Negotiating a repayment plan

If you are sure that you are responsible for the debt but will have difficulty repaying it, a debt collector may agree to extend your repayment period or allow you to make smaller repayments over a longer time. Be prepared to provide information about your financial situation to demonstrate what you can afford to pay.

Sometimes debt collectors will agree to finalise the whole debt if you make a lump sum payment of part of the debt. Only agree to pay an amount that you can afford.

Be realistic about your living costs and other debts. Use our budget planner to work out what you can afford to pay.

Budget planner

Make every effort to keep to a repayment agreement. However if you can't pay what you have agreed to, contact the collector again as soon as possible to work out what is a reasonable and manageable amount for you to pay.

If you cannot make any repayments on a debt you owe, get free legal advice.

Keep good records

If you reach an agreement with the debt collector over the phone or in person: 

  • Ask for it to be confirmed in writing 
  • Confirm it in writing yourself in a letter to the debt collector 
  • Keep a copy of all letters you send
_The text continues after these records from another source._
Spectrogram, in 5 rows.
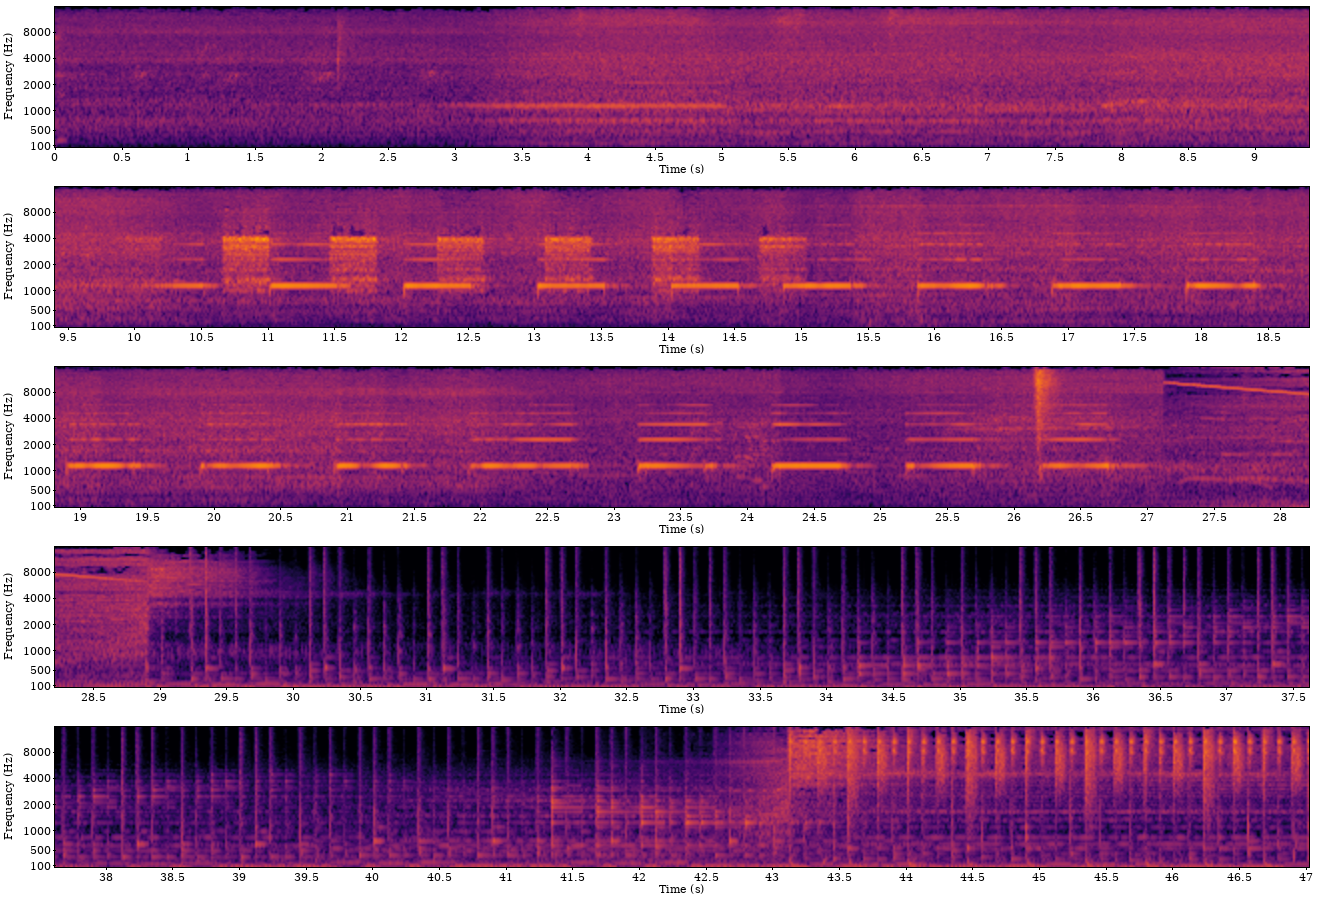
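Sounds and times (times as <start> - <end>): diesel engine running: 0.0 - 47.0
electronic warning beeper: 9.9 - 28.8.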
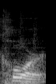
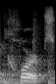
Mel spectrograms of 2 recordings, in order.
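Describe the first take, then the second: First: The word ends without p and s sounds. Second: The word ends with audible p and s sounds. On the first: The speaker calls it right. "I know that's pronounced core" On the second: The speaker calls it wrong. "I keep trying to say corpse"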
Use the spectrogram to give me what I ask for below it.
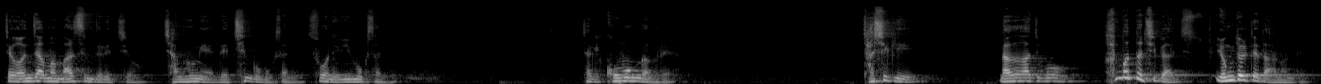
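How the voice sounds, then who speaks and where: A man's voice: medium pitch, animated, moderate pace, pauses often, a little mellow. A middle-aged man, a pastor, preaching a sermon in a church, telling stories conversationally and reading scripture with rising emphasis. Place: church sanctuary.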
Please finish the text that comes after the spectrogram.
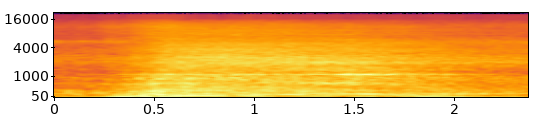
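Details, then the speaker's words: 2008 Kia Rio after tune-up fixing flashing check engine light and P0300/P0301/P0303 misfires: quick throttle blip revs up and falls smoothly and evenly, no stumble or miss anymore; previously misfired on throttle snap. "hopefully you can hear the difference we do a little power break as you can tell no more misfires"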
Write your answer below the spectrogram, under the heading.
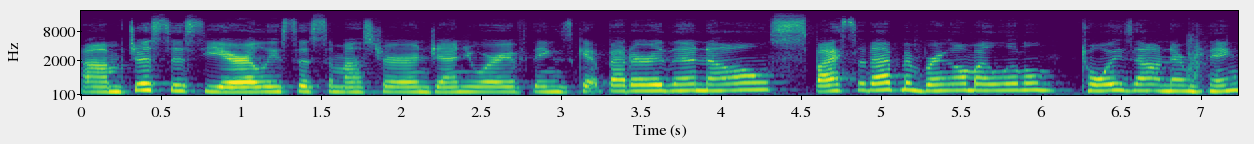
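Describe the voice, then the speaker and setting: On a very clean recording with a silent background, a woman speaks at a moderate pace with a high pitch and ordinary pitch variation. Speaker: cosmetology instructor vlogger. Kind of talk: casual vlog talk. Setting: classroom.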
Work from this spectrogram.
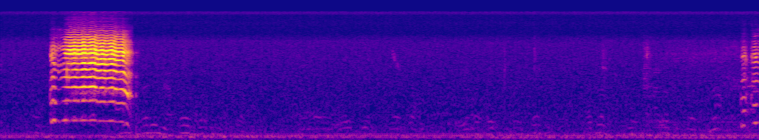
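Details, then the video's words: Young goat kid bleating: one loud, wavering, nasal bleat lasting under a second, rich in overtones, followed by quiet with a low steady hum and a second bleat starting at the very end. "صوت صغار الماعز"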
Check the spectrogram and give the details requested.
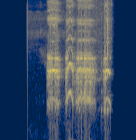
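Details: Male red junglefowl (wild chicken) crowing to challenge a rival: one loud, harsh four-part crow lasting just over a second, the rough syllables broken by short gaps and ending in a clipped final note, with a quiet background.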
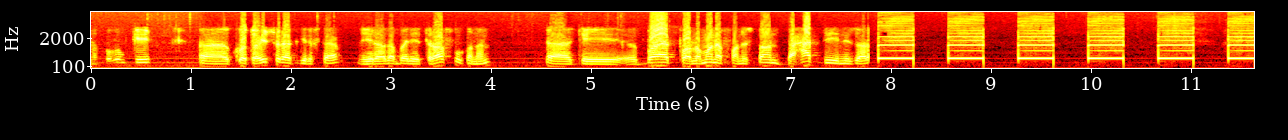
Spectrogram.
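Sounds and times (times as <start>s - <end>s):
speech: 0.0s - 8.0s
telephone busy signal beeps after a dropped call: 7.9s - 11.6s.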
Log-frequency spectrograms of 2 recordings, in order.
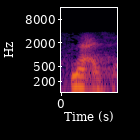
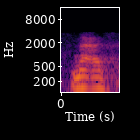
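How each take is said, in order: The two takes are said the same way.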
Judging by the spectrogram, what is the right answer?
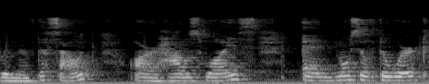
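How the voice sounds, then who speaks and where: In a very deep, low pitch, a woman with an Italian accent speaks with fairly even intonation, with audible room echo and music in the background. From Italy. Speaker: exchange student. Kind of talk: interview answers. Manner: hesitant, many fillers.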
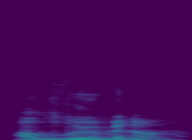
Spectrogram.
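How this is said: It is said with an American pronunciation. "in American English"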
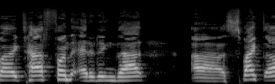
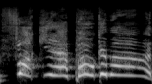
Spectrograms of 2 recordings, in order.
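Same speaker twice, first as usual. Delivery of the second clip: put-on very high, drunken screaming cheer; 4 dB louder than usual. Imagining frat party guests answering a question: imitating drunken screaming. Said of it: "drunkenly screaming".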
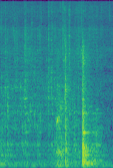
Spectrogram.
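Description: Water trickles and splashes as it is poured into a cooking pot while preparing sinaing na pampano, a pompano fish dish, quiet and close with a brief louder splash near the end.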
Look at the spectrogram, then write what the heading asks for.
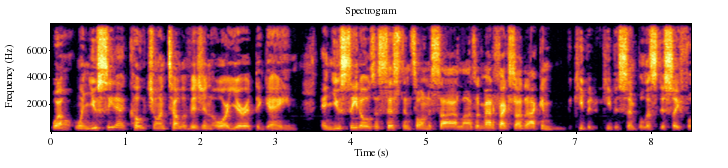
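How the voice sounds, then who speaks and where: A man with a New Jersey accent talks at a very fast pace with hardly any pauses, his pitch fairly low. The recording is very clean, with a silent background. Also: ordinary pitch variation. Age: 60s. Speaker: education speaker and former principal. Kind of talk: podcast interview. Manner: direct; animated.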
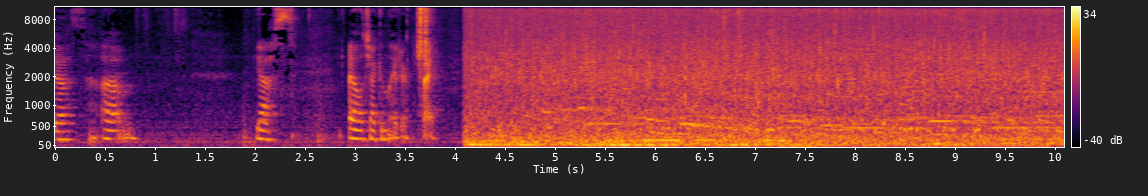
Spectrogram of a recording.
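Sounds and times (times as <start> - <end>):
fountain water splashing: 4.1 - 10.0
soft music: 4.5 - 10.0.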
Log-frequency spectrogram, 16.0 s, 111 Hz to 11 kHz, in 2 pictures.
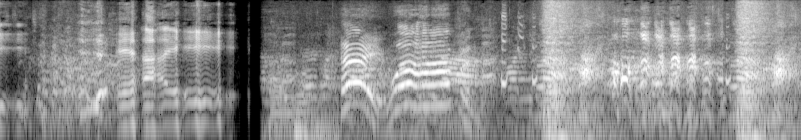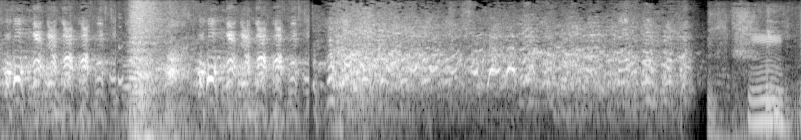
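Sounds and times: person laughing: 0:00.0 - 0:02.5, 0:05.8 - 0:11.1, 0:15.1 - 0:16.0.

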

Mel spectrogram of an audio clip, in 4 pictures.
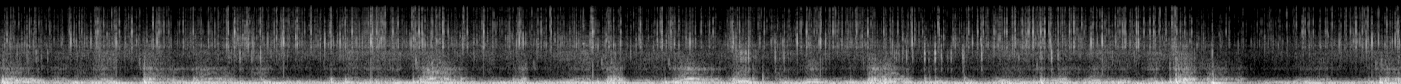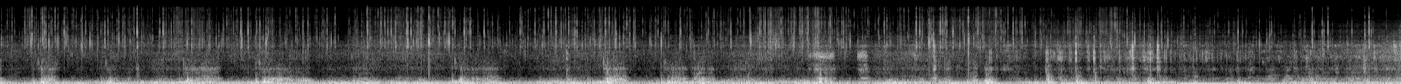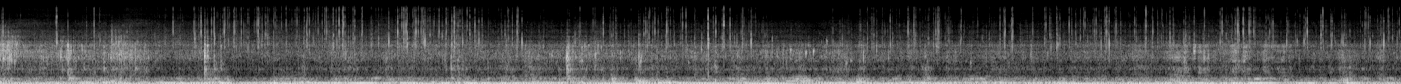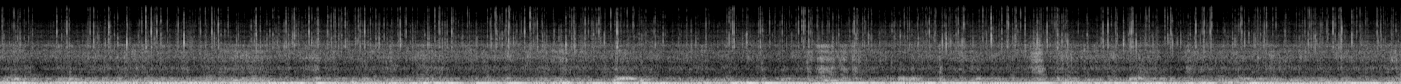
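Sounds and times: water rushing past hull: 0:00.0 - 0:56.0.

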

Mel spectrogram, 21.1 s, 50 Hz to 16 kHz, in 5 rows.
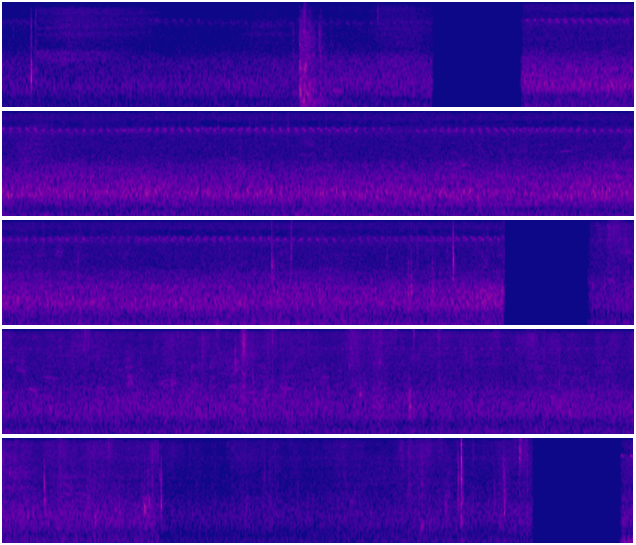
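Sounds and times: brief thump: 0:01.9 - 0:02.3
distant crowd murmuring: 0:05.0 - 0:10.6, 0:12.4 - 0:18.0.

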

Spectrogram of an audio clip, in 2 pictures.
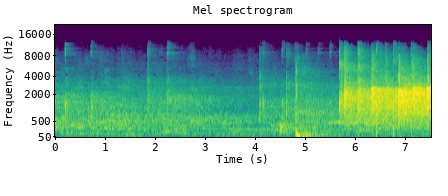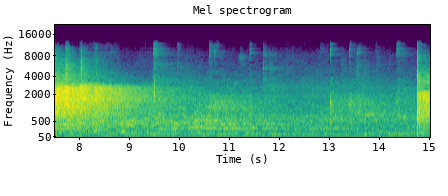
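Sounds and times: audience applause: 0:05.7 - 0:08.6.

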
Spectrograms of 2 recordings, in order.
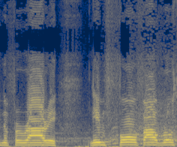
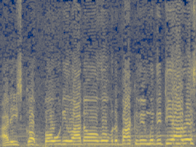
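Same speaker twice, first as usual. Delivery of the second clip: rising, louder, higher play-by-play; excited commentator; 9 semitones higher, 4 dB louder than usual. Real, not acted. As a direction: call the overtake with building excitement. Live overtake call in race.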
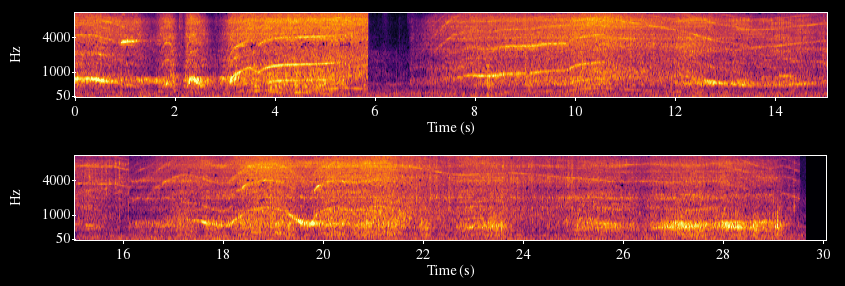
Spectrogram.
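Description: Electric hand drill boring screw holes through a wooden frame strip. Its motor whine rises and falls in pitch as the speed and load change, with a short drop about six seconds in.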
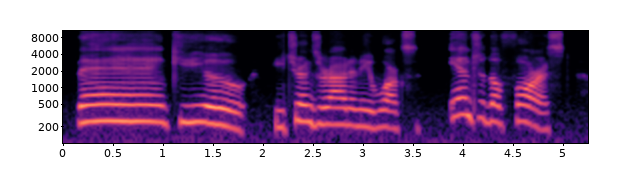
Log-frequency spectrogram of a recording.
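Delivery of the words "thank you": flat, mechanical robot voice. Retelling what a figure said before walking into the forest, robotic voice. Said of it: "he says in a robotic voice".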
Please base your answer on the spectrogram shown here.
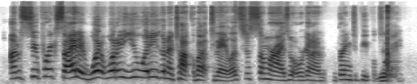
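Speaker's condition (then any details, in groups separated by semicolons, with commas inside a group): No condition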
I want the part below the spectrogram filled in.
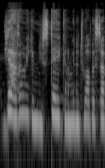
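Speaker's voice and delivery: hammed-up go-getter; eager cook. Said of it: "I'm like".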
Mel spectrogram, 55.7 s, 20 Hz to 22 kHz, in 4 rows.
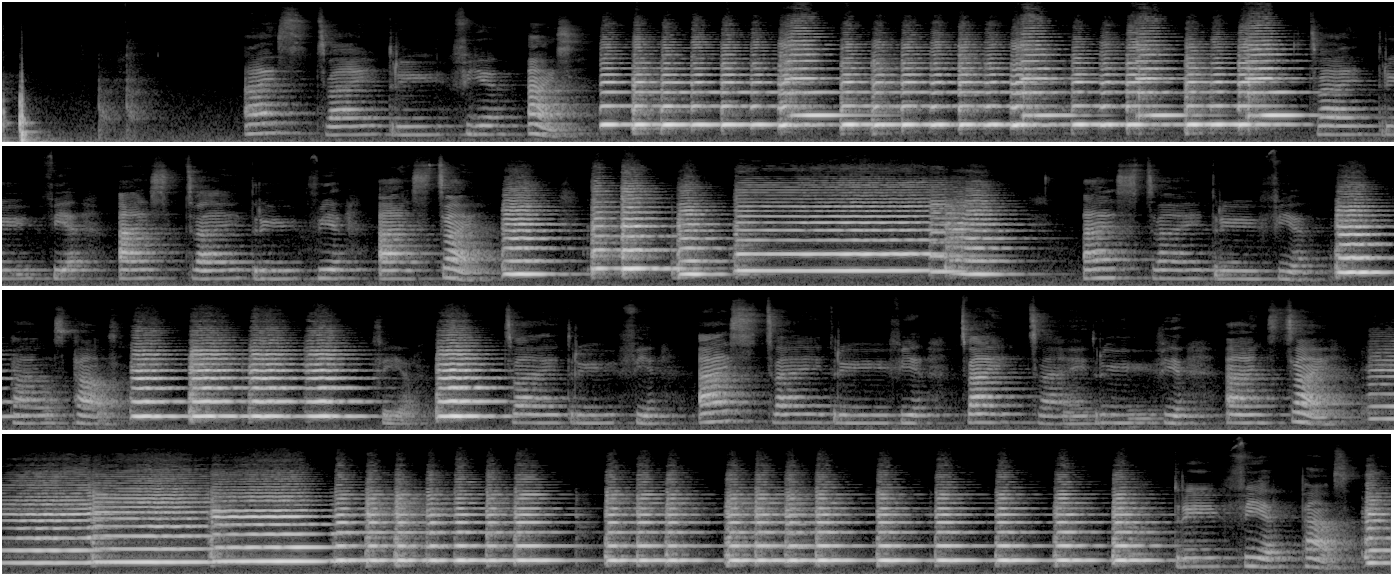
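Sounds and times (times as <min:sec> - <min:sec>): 
violin in a children's orchestra: 0:06.0 - 0:13.2, 0:18.9 - 0:24.2, 0:27.2 - 0:28.2, 0:29.1 - 0:31.6, 0:32.2 - 0:33.0, 0:41.5 - 0:53.5, 0:55.4 - 0:55.6.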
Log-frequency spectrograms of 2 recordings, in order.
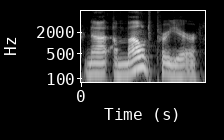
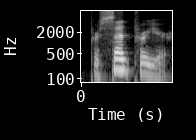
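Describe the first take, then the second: First: Amount stressed in contrast. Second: Percent stressed, falling. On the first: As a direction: hit "amount" in "not amount per year". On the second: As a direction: lean on "percent" in "Percent per year". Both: Shown as a demonstration. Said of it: "That's the key".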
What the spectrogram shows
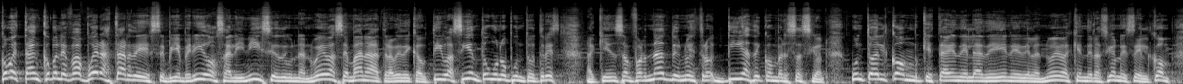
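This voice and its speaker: Against noticeable background noise, a man speaks at a fairly quick pace in a high pitch, with very wide pitch swings and very even loudness. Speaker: radio host. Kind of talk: radio interview. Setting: radio studio. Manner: fast.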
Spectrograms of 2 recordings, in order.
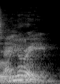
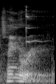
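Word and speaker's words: Tanqueray: Tangeray. Tangeray.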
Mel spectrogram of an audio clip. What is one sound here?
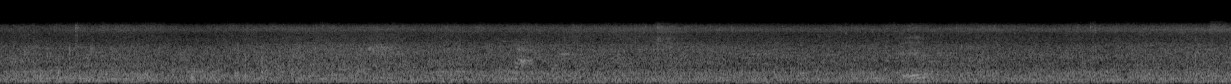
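Footsteps tap on the pavement.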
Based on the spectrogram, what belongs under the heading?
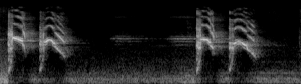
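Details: Ringneck green parrot squawking: two quick pairs of shrill, grating screeches with a bent, up-and-down pitch, the pairs about two seconds apart, against a low indoor background hum.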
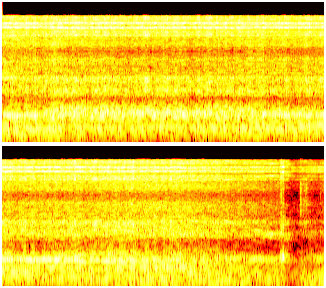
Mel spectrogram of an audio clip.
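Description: Twin electric motors and propellers of a Skywalker RC plane, recorded onboard, whining under wind rush; the pitch slowly falls and the sound cuts off abruptly at the end.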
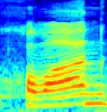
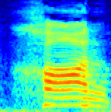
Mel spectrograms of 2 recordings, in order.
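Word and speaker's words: خوان: इसको ख्वान कभी भी मत पढ़िएगा, जब भी खे के बाद वाव और वाव के फौरन बाद अलिफ आता है तो वाव जो है वो साइलेंट हो जाता है, खान पढ़ना है। इतना इतना लंबा भी करके खान नहीं पढ़ना।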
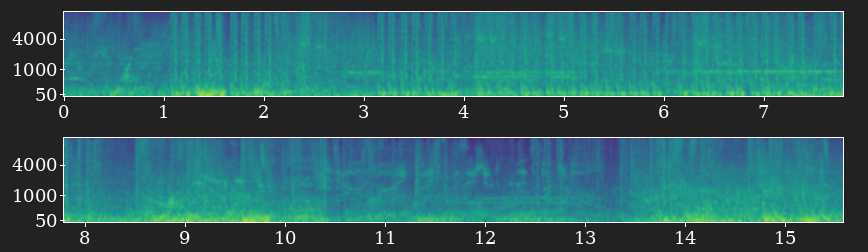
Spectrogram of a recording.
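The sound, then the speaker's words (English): Video game gunfire during a shooter session, a dense, loud stream of rapid shots cracking in quick succession almost without pause, with clattering impacts mixed in across the whole stretch. “Let's shoot at this guy.”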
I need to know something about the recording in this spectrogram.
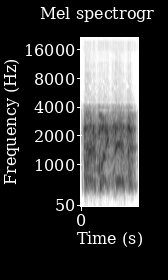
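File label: Hungarian near waypoint mood med, speech; War Thunder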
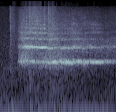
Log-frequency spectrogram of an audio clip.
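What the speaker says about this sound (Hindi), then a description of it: "अरे ओ ड्राइवर गाड़ी रोको" A vehicle skids to a stop with a loud, sustained tire squeal that starts abruptly and holds steady for over a second before easing off, heard alone without speech.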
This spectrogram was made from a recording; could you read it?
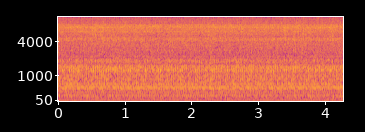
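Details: Toyota 2ZZ-GE engine at normal idle: smooth, regular engine note under a loud airy hiss from the open induction kit, steady and even; sounds healthy.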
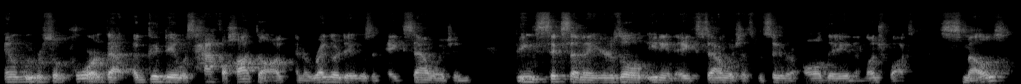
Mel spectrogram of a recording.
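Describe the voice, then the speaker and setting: A man's voice: lowish voice, steady tone, fairly quick, echoey room, low-quality recording. A man born in Taiwan, a podcast guest, telling his story earnestly in a casual interview and often repeating words as he starts sentences.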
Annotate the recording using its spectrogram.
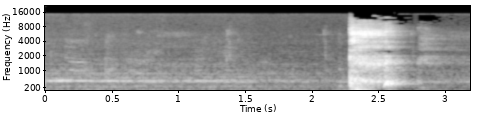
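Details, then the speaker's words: Sick person with 38°C fever coughs once: quiet room with a faint steady hum, then a single sharp, loud cough lasting under half a second. "Scusate se ogni tanto mi sentite a tossire o fare queste altre roba perché vabbè sono malato di nuovo sono con la febbre a 38"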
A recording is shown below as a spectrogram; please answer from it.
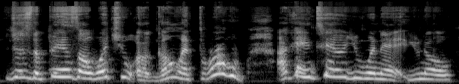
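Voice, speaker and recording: Her voice high-pitched and very animated at a normal pace, a woman in her forties hosts a live stream. She laughs and chats casually while replying to comments, describing herself as a psychic.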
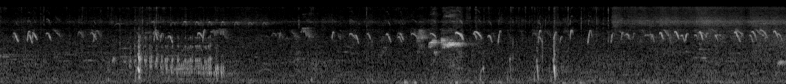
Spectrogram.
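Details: Newly hatched chicks in the nest with their mother hen while she feeds them, giving a steady stream of thin, high peeps with a few louder chirps and faint rustling.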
Store all your documents together to avoid losing any important information.

If your repayment plan is rejected

If a creditor or debt collector rejects your payment proposal, put your situation in writing and tell them how much you can afford to pay and how often.

A creditor or debt collector should not insist that you agree to a repayment plan that you cannot afford. Do not be pressured to borrow money from family friends or a lender.

If you cannot come to an agreement, consider resolving the matter through a free external dispute resolution scheme. See how to complain.

Dealing with debt collectors can be stressful, but there are laws to prevent them from making your life a misery. 

Related links

Last updated: 13 Jul 2016